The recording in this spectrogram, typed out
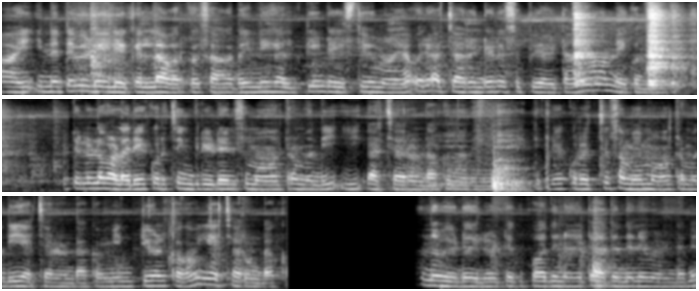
ഹായ് ഇന്നത്തെ വീഡിയോയിലേക്ക് എല്ലാവർക്കും സ്വാഗതം. ഇന്ന് ഹെൽത്തിയും ടേസ്റ്റിയുമായ ഒരു അച്ചാറിന്റെ റെസിപ്പി ആയിട്ടാണ് ഞാൻ വന്നേക്കുന്നത്. വീട്ടിലുള്ള വളരെ കുറച്ച് ഇൻഗ്രീഡിയൻസ് മാത്രം മതി ഈ അച്ചാർ ഉണ്ടാക്കുന്നതിന് വേണ്ടിയിട്ട്. കുറച്ച് സമയം മാത്രം മതി ഈ അച്ചാർ ഉണ്ടാക്കാം മിനിറ്റുകൾക്കകം ഈ അച്ചാർ ഉണ്ടാക്കാം. എന്ന വീഡിയോയിലോട്ടേക്ക് ഇപ്പോൾ അതിനായിട്ട് ആദ്യം തന്നെ വേണ്ടത്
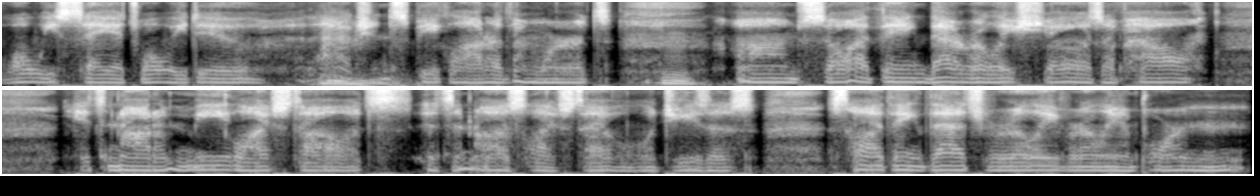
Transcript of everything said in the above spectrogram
what we say, it's what we do. Mm. Actions speak louder than words. Mm. Um, so I think that really shows of how it's not a me lifestyle; it's it's an us lifestyle with Jesus. So I think that's really really important,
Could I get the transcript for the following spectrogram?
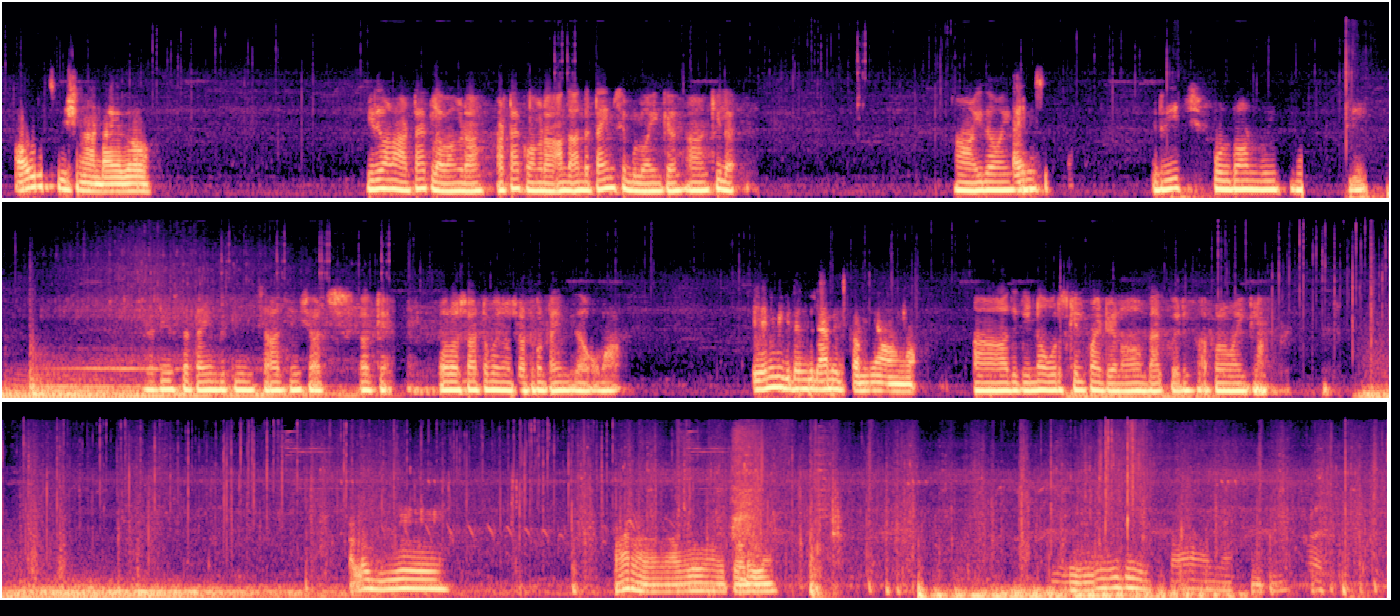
அவுட் விஷயம்டா ஏதோ. இது வேணா அட்டாக்ல வாங்குடா. அட்டாக் வாங்குடா. அந்த அந்த டைம் சிம்பிள் வாங்கிக்க. ஆ கீழே. ஆ இதை time hold on with movement. reduce the time between charging shots. Okay. ஒரு ஷாட்டுக்கும் இன்னொரு ஷாட்டுக்கும் டைம் இதாகுமா? எனிமி கிட்ட இருந்து டேமேஜ் கம்மியா வாங்கும் ஆ, அதுக்கு இன்னும் ஒரு ஸ்கில் பாயிண்ட் வேணும். பேக் போயிடு. அப்புறம் வாங்கிக்கலாம். அழகியே பாரா அவ்வளோ தொடையும்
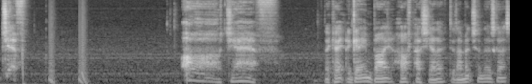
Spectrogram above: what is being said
Jeff! Oh, Jeff. Okay, a game by Half Past Yellow. Did I mention those guys?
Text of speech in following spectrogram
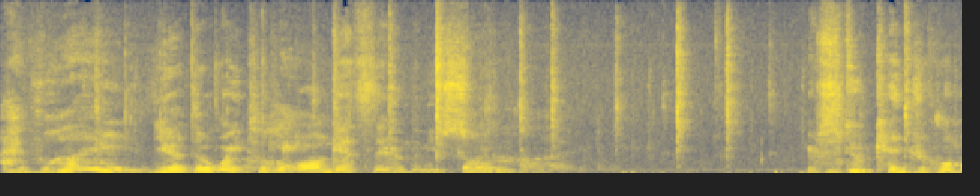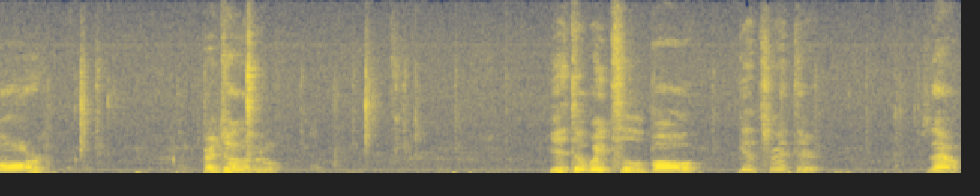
I was. You have to wait till the ball gets there and then you swing. God. Is this dude Kendrick Lamar? Right down the middle. You have to wait till the ball gets right there. So now,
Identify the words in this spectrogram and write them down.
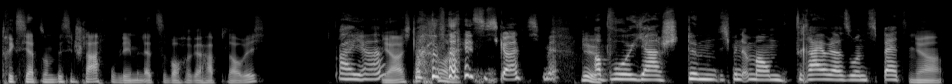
Trixie hat so ein bisschen Schlafprobleme letzte Woche gehabt, glaube ich. Ah ja? Ja, ich glaube schon. Weiß ich gar nicht mehr. Nö. Obwohl, ja, stimmt. Ich bin immer um drei oder so ins Bett. Ja,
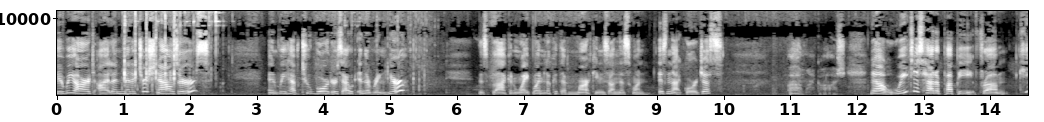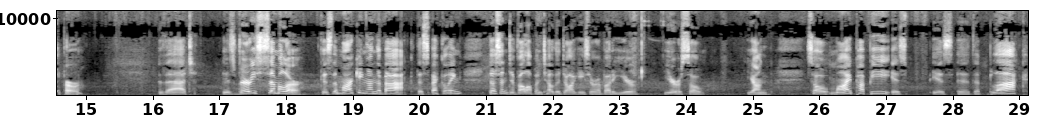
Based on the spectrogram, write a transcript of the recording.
Here we are at Island Miniature Schnauzers. And we have two boarders out in the ring here. This black and white one. Look at the markings on this one. Isn't that gorgeous? Oh my gosh. Now, we just had a puppy from Keeper that is very similar because the marking on the back, the speckling, doesn't develop until the doggies are about a year, year or so young. So my puppy is is uh, the black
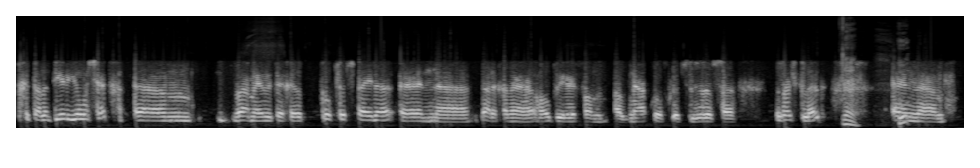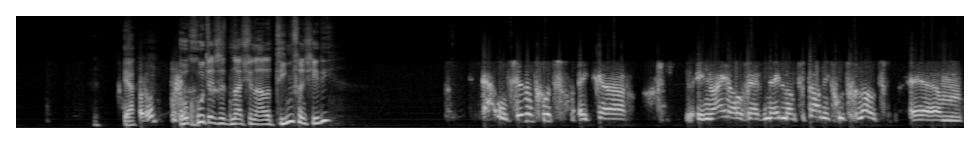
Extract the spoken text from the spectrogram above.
getalenteerde jongens heb. Um, waarmee we tegen profclubs spelen. En uh, nou, dan gaan er een hoop weer van ook naar profclubs. Dus dat is, dat is hartstikke leuk. Ja. En, ja. Hoe goed is het nationale team van Chili? Ja, ontzettend goed. Ik, uh, in mijn ogen heeft Nederland totaal niet goed gelood. Um,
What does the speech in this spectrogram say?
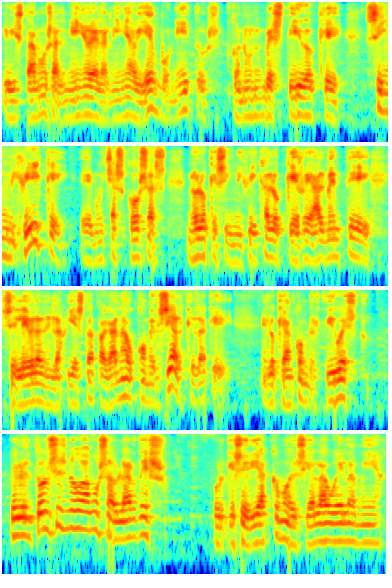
y vistamos al niño y a la niña bien bonitos, con un vestido que signifique eh, muchas cosas, no lo que significa lo que realmente celebran en la fiesta pagana o comercial, que es la que en lo que han convertido esto. Pero entonces no vamos a hablar de eso, porque sería como decía la abuela mía,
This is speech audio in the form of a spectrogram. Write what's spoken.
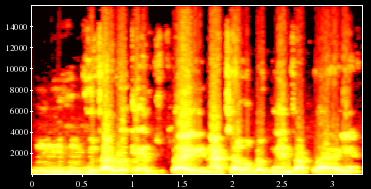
Mm-hmm. He was like, "What games you play?" And I tell him what games I play, and,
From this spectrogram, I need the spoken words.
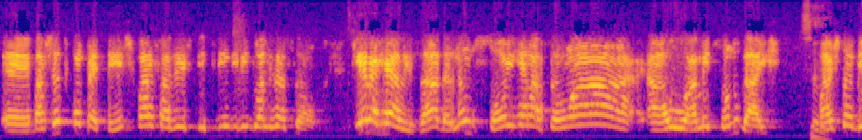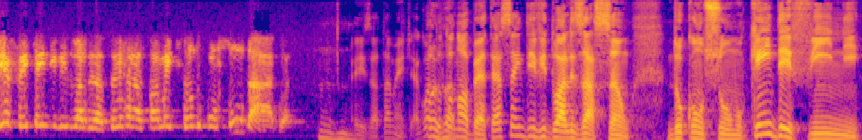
é, bastante competentes para fazer esse tipo de individualização, que ela é realizada não só em relação à medição do gás, Sim. mas também é feita a individualização em relação à medição do consumo da água. Uhum. Exatamente. Agora, doutor Norberto, essa individualização do consumo, quem define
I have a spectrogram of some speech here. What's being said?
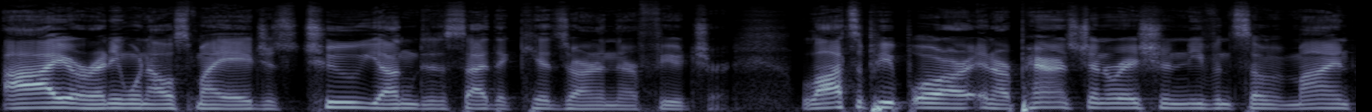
I or anyone else my age is too young to decide that kids aren't in their future. Lots of people are in our parents' generation, even some of mine,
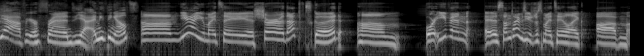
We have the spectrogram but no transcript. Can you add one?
Yeah, for your friends. Yeah. Anything else? Um, yeah, you might say, sure, that's good. Um, or even sometimes you just might say like, um,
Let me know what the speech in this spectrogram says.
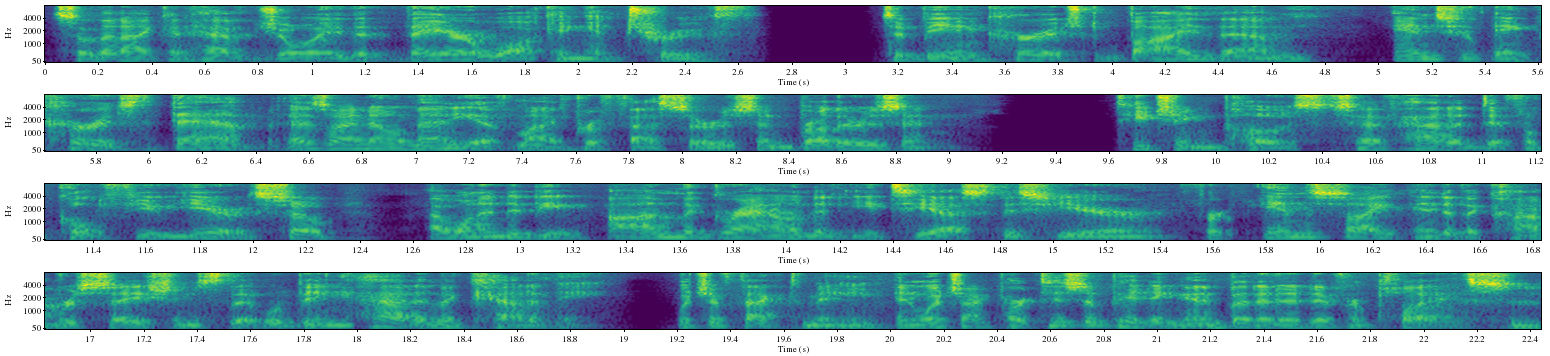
so that I could have joy that they are walking in truth, to be encouraged by them and to encourage them, as I know many of my professors and brothers in teaching posts have had a difficult few years. So I wanted to be on the ground at ETS this year for insight into the conversations that were being had in the academy, which affect me and which I'm participating in, but in a different place. Hmm.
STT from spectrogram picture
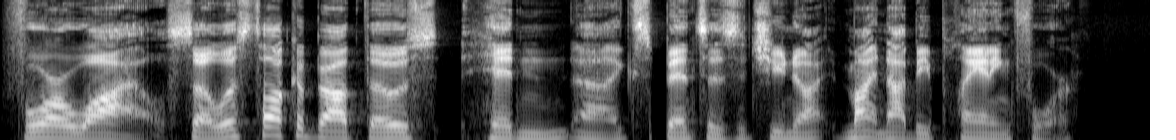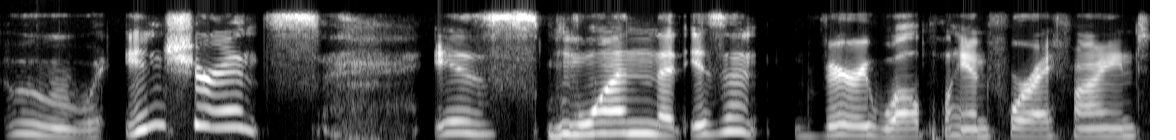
for a while. So let's talk about those hidden uh, expenses that you not, might not be planning for. Ooh, insurance is one that isn't very well planned for, I find,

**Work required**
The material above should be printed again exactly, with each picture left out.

**Response to this task**
The recording in this spectrogram, typed out
ഹായ് ഇന്നത്തെ വീഡിയോയിലേക്ക് എല്ലാവർക്കും സ്വാഗതം. ഇന്ന് ഹെൽത്തിയും ടേസ്റ്റിയുമായ ഒരു അച്ചാറിന്റെ റെസിപ്പി ആയിട്ടാണ് ഞാൻ വന്നേക്കുന്നത്. വീട്ടിലുള്ള വളരെ കുറച്ച് ഇൻഗ്രീഡിയൻസ് മാത്രം മതി ഈ അച്ചാർ ഉണ്ടാക്കുന്നതിന് വേണ്ടിയിട്ട്. കുറച്ച് സമയം മാത്രം മതി ഈ അച്ചാർ ഉണ്ടാക്കാം മിനിറ്റുകൾക്കകം ഈ അച്ചാർ ഉണ്ടാക്കാം. എന്ന വീഡിയോയിലോട്ടേക്ക് ഇപ്പോൾ അതിനായിട്ട് ആദ്യം തന്നെ വേണ്ടത്
Transcript of everything said in the above spectrogram
what we say, it's what we do. Mm. Actions speak louder than words. Mm. Um, so I think that really shows of how it's not a me lifestyle; it's it's an us lifestyle with Jesus. So I think that's really really important,
Could I get the transcript for the following spectrogram?
அவுட் விஷயம்டா ஏதோ. இது வேணா அட்டாக்ல வாங்குடா. அட்டாக் வாங்குடா. அந்த அந்த டைம் சிம்பிள் வாங்கிக்க. ஆ கீழே. ஆ இதை time hold on with movement. reduce the time between charging shots. Okay. ஒரு ஷாட்டுக்கும் இன்னொரு ஷாட்டுக்கும் டைம் இதாகுமா? எனிமி கிட்ட இருந்து டேமேஜ் கம்மியா வாங்கும் ஆ, அதுக்கு இன்னும் ஒரு ஸ்கில் பாயிண்ட் வேணும். பேக் போயிடு. அப்புறம் வாங்கிக்கலாம். அழகியே பாரா அவ்வளோ தொடையும்
Spectrogram above: what is being said
Jeff! Oh, Jeff. Okay, a game by Half Past Yellow. Did I mention those guys?
Text of speech in following spectrogram
I was. You have to wait till the ball gets there and then you swing. God. Is this dude Kendrick Lamar? Right down the middle. You have to wait till the ball gets right there. So now,
Identify the words in this spectrogram and write them down.
Trixie hat so ein bisschen Schlafprobleme letzte Woche gehabt, glaube ich. Ah ja? Ja, ich glaube schon. Weiß ich gar nicht mehr. Nö. Obwohl, ja, stimmt. Ich bin immer um drei oder so ins Bett. Ja,
Based on the spectrogram, write a transcript of the recording.
Here we are at Island Miniature Schnauzers. And we have two boarders out in the ring here. This black and white one. Look at the markings on this one. Isn't that gorgeous? Oh my gosh. Now, we just had a puppy from Keeper that is very similar because the marking on the back, the speckling, doesn't develop until the doggies are about a year, year or so young. So my puppy is is uh, the black
Extract the spoken text from the spectrogram above.
getalenteerde jongens heb. Um, waarmee we tegen profclubs spelen. En uh, nou, dan gaan er een hoop weer van ook naar profclubs. Dus dat is, dat is hartstikke leuk. Ja. En, ja. Hoe goed is het nationale team van Chili? Ja, ontzettend goed. Ik, uh, in mijn ogen heeft Nederland totaal niet goed gelood. Um,
What does the speech in this spectrogram say?
y vistamos al niño y a la niña bien bonitos, con un vestido que signifique eh, muchas cosas, no lo que significa lo que realmente celebran en la fiesta pagana o comercial, que es la que en lo que han convertido esto. Pero entonces no vamos a hablar de eso, porque sería como decía la abuela mía,
This is speech audio in the form of a spectrogram. Write what's spoken.
Mm-hmm. He was like, "What games you play?" And I tell him what games I play, and,
From this spectrogram, I need the spoken words.
é, bastante competentes para fazer esse tipo de individualização, que ela é realizada não só em relação à medição do gás, Sim. mas também é feita a individualização em relação à medição do consumo da água. Uhum. Exatamente. Agora, doutor Norberto, essa individualização do consumo, quem define
I have a spectrogram of some speech here. What's being said?
I or anyone else my age is too young to decide that kids aren't in their future. Lots of people are in our parents' generation, even some of mine,
We have the spectrogram but no transcript. Can you add one?
Yeah, for your friends. Yeah. Anything else? Um, yeah, you might say, sure, that's good. Um, or even sometimes you just might say like, um,
Let me know what the speech in this spectrogram says.
so that I could have joy that they are walking in truth, to be encouraged by them and to encourage them, as I know many of my professors and brothers in teaching posts have had a difficult few years. So I wanted to be on the ground at ETS this year for insight into the conversations that were being had in the academy, which affect me and which I'm participating in, but in a different place. Hmm.
STT from spectrogram picture
for a while. So let's talk about those hidden uh, expenses that you not, might not be planning for. Ooh, insurance is one that isn't very well planned for, I find,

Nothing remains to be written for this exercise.